It’s a noose around your neck. The more you try to excel, the tighter it seems to get until you feel that you can’t breathe, and it feels just like the very thing you fear most: failure. A lack of oxygen, the obliteration of your meaning and existence; death. You’re dying to succeed.

But the cure is inside the story. So you’re almost home.

Fiction is the cure

The novel is a form which provides the ultimate therapy.

Now, you’re not to apply it neat – you’re not writing a story about you. It won’t work. But you can take the worst parts of yourself, those which you won’t own in daylight and good company, and give them to one of your cast and treat them for it in the story.

A story is a beautiful lie, and the novel pretends that people can change. I am not clever enough to tell you if they can or do. Possibly they can, possibly not. Perhaps that’s why fiction is so necessary; it’s our last best lie.

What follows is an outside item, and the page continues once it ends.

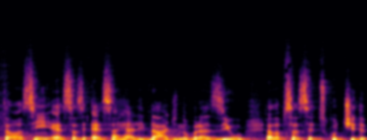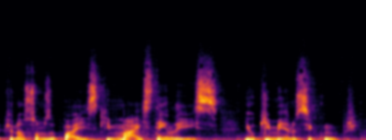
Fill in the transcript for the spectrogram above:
Então, assim, essa, essa realidade no Brasil, ela precisa ser discutida, porque nós somos o país que mais tem leis e o que menos se cumpre.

Your novel takes the thing you fear most, the part kept concealed, and grafts it onto someone not like you, and you the author play God or the doctor and treat it.

What people are ashamed of usually makes a good story.
—F. Scott Fitzgerald

Every novel is a moral journey which concludes with the patient finding themselves beloved on this earth. Usually humbled, occasionally exalted, sometimes at home, sometimes in a strange place, but they arrive at a place not of genius or outstanding insight, but self-acceptance. The story begins with a character flaw and the journey is one of acceptance if not conquest!

What a tonic for the exhausted overachiever!

So it’s no surprise to me that so many overachievers pitch up at The Novelry. No need for a Twelve-step programme. We need never speak of your affliction, we will give you the promotion you need, rather than the one you want, to being the doctor who cures others. Our online creative writing courses will do the trick, and give you long-lasting relief.

And we will put you on a sensible word plan for healthy writing ever after. Go slow, and be good.

The good news—a happy ending

Performance psychologist John Eliot wrote the book on the subject.

‘Overachievers,’ he insists, ‘don’t think reasonably, sensibly or rationally.’

It’s not rejection that distinguishes achievers from non-achievers, it’s the way they handle failure.

‘They get excited about learning so they can turn weaknesses into strengths.’

Come on in overachievers, we’re ready for you!

Write a book in a year from the inkling of an idea all the way to finished manuscript and let The Novelry pitch your work to our trusted leading literary agencies to get you a publishing contract.

Someone writing in a notebook
Members of The Novelry team